##### Task data
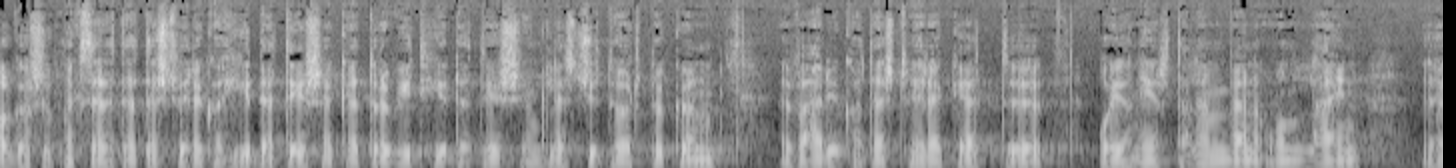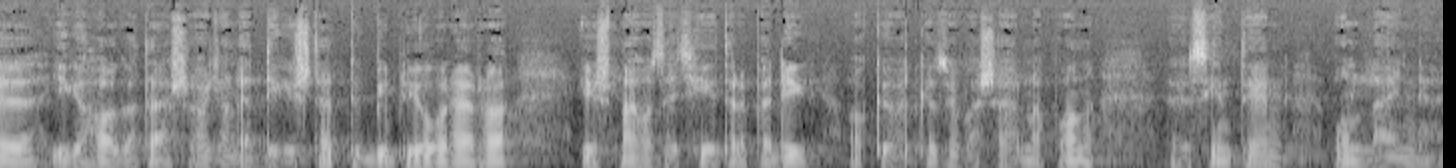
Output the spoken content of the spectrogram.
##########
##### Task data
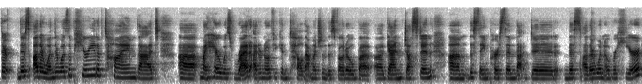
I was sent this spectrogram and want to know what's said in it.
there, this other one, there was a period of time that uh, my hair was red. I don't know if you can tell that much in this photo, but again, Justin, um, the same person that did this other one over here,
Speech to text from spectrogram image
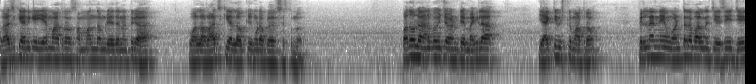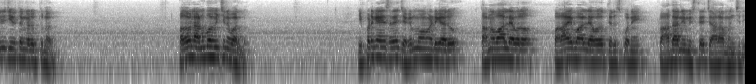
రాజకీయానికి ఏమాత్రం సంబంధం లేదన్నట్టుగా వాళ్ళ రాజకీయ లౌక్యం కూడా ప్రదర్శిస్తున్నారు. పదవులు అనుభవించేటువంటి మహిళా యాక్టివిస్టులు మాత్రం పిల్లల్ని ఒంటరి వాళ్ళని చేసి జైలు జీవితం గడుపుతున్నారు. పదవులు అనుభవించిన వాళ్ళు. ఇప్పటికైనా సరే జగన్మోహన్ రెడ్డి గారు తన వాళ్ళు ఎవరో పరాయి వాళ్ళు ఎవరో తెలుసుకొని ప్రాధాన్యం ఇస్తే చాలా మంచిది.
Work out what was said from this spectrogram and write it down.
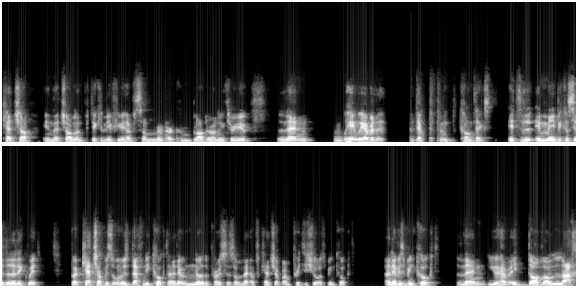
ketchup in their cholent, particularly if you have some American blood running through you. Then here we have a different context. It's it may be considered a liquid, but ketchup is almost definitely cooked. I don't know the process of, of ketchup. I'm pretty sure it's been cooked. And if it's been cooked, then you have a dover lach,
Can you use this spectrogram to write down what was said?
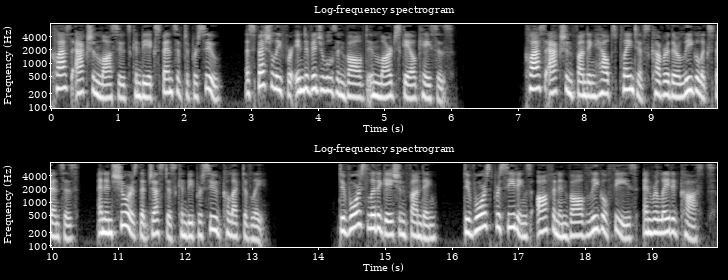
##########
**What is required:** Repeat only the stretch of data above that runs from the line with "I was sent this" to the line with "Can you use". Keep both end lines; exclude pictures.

**Response box:**
I was sent this spectrogram and want to know what's said in it.
there, this other one, there was a period of time that uh, my hair was red. I don't know if you can tell that much in this photo, but again, Justin, um, the same person that did this other one over here,
Speech to text from spectrogram image
రాజకీయానికి ఏమాత్రం సంబంధం లేదన్నట్టుగా వాళ్ళ రాజకీయ లౌక్యం కూడా ప్రదర్శిస్తున్నారు. పదవులు అనుభవించేటువంటి మహిళా యాక్టివిస్టులు మాత్రం పిల్లల్ని ఒంటరి వాళ్ళని చేసి జైలు జీవితం గడుపుతున్నారు. పదవులు అనుభవించిన వాళ్ళు. ఇప్పటికైనా సరే జగన్మోహన్ రెడ్డి గారు తన వాళ్ళు ఎవరో పరాయి వాళ్ళు ఎవరో తెలుసుకొని ప్రాధాన్యం ఇస్తే చాలా మంచిది.
Work out what was said from this spectrogram and write it down.
ketchup in their cholent, particularly if you have some American blood running through you. Then here we have a different context. It's it may be considered a liquid, but ketchup is almost definitely cooked. I don't know the process of, of ketchup. I'm pretty sure it's been cooked. And if it's been cooked, then you have a dover lach,
Can you use this spectrogram to write down what was said?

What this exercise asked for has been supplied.